[Dataset excerpts]
————————

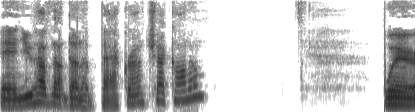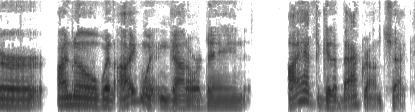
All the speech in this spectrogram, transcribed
and you have not done a background check on them? Where I know when I went and got ordained, I had to get a background check,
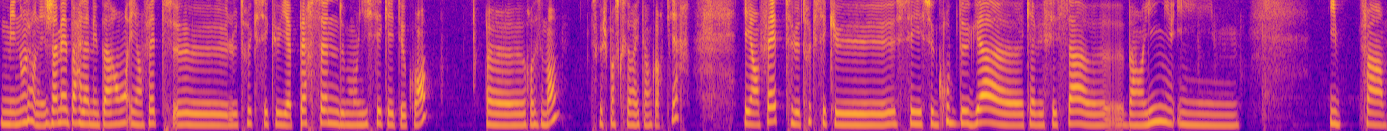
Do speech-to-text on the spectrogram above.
Mais non, j'en ai jamais parlé à mes parents. Et en fait, euh, le truc, c'est qu'il y a personne de mon lycée qui a été au courant, euh, heureusement, parce que je pense que ça aurait été encore pire. Et en fait, le truc, c'est que c'est ce groupe de gars euh, qui avait fait ça bah, en ligne. Enfin,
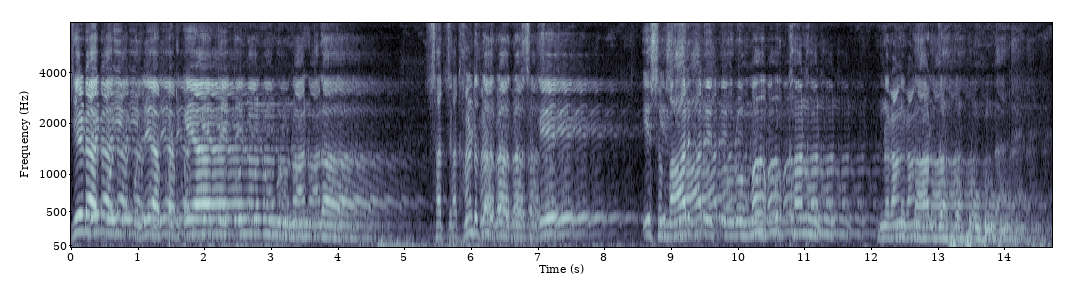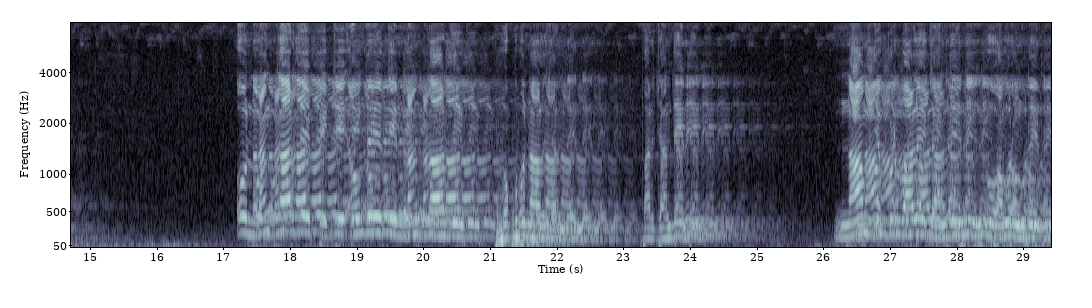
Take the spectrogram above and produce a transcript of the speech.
ਜਿਹੜਾ ਕੋਈ ਭੁੱਲਿਆ ਭਟਕਿਆ ਤੇ ਉਹਨਾਂ ਨੂੰ ਗੁਰੂ ਨਾਨਕ ਦਾ ਸੱਚਖੰਡ ਦਾ ਰਾਹ ਦੱਸ ਕੇ ਇਸ ਮਾਰਗ ਤੇ ਤੋਰੋ ਮਹਾਂਪੁਰਖਾਂ ਨੂੰ ਨਿਰੰਕਾਰ ਦਾ ਹੁਕਮ ਹੁੰਦਾ ਹੈ। ਉਹ ਨਿਰੰਕਾਰ ਦੇ ਭੇਜੇ ਆਉਂਦੇ ਤੇ ਨਿਰੰਕਾਰ ਦੇ ਹੁਕਮ ਨਾਲ ਜਾਂਦੇ ਨੇ, ਪਰ ਜਾਂਦੇ ਨੇ। ਨਾਮ ਜਪਣ ਵਾਲੇ ਜਾਂਦੇ ਨਹੀਂ, ਉਹ ਅਮਰ ਹੁੰਦੇ ਨੇ।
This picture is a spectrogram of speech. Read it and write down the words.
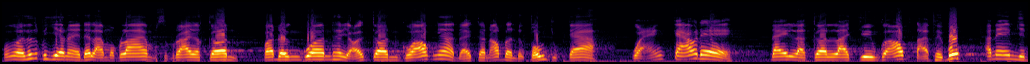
Mọi người thích video này để lại một like, một subscribe cho kênh. Và đừng quên theo dõi kênh của ốc nha Để kênh ốc lên được 40k Quảng cáo đê đây là kênh livestream của ốc tại Facebook. Anh em nhìn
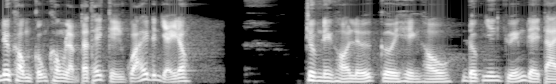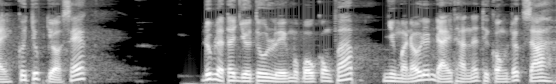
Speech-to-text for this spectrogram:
Nếu không cũng không làm ta thấy kỳ quái đến vậy đâu. Trung niên họ Lữ cười hiền hậu, đột nhiên chuyển đề tài có chút dò xét. Đúng là ta vừa tu luyện một bộ công pháp, nhưng mà nói đến đại thành thì còn rất xa.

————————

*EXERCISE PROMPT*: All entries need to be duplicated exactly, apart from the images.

*RESULT*:
All the speech in this spectrogram, transcribed
and you have not done a background check on them? Where I know when I went and got ordained, I had to get a background check,
Do speech-to-text on the spectrogram above.
Mais non, j'en ai jamais parlé à mes parents. Et en fait, euh, le truc, c'est qu'il y a personne de mon lycée qui a été au courant, euh, heureusement, parce que je pense que ça aurait été encore pire. Et en fait, le truc, c'est que c'est ce groupe de gars euh, qui avait fait ça bah, en ligne. Enfin,
Take the spectrogram above and produce a transcript of the speech.
ਜਿਹੜਾ ਕੋਈ ਭੁੱਲਿਆ ਭਟਕਿਆ ਤੇ ਉਹਨਾਂ ਨੂੰ ਗੁਰੂ ਨਾਨਕ ਦਾ ਸੱਚਖੰਡ ਦਾ ਰਾਹ ਦੱਸ ਕੇ ਇਸ ਮਾਰਗ ਤੇ ਤੋਰੋ ਮਹਾਂਪੁਰਖਾਂ ਨੂੰ ਨਿਰੰਕਾਰ ਦਾ ਹੁਕਮ ਹੁੰਦਾ ਹੈ। ਉਹ ਨਿਰੰਕਾਰ ਦੇ ਭੇਜੇ ਆਉਂਦੇ ਤੇ ਨਿਰੰਕਾਰ ਦੇ ਹੁਕਮ ਨਾਲ ਜਾਂਦੇ ਨੇ, ਪਰ ਜਾਂਦੇ ਨੇ। ਨਾਮ ਜਪਣ ਵਾਲੇ ਜਾਂਦੇ ਨਹੀਂ, ਉਹ ਅਮਰ ਹੁੰਦੇ ਨੇ।
This picture is a spectrogram of speech. Read it and write down the words.
Mọi người thích video này để lại một like, một subscribe cho kênh. Và đừng quên theo dõi kênh của ốc nha Để kênh ốc lên được 40k Quảng cáo đê đây là kênh livestream của ốc tại Facebook. Anh em nhìn
Speech-to-text for this spectrogram:
Nếu không cũng không làm ta thấy kỳ quái đến vậy đâu. Trung niên họ Lữ cười hiền hậu, đột nhiên chuyển đề tài có chút dò xét. Đúng là ta vừa tu luyện một bộ công pháp, nhưng mà nói đến đại thành thì còn rất xa.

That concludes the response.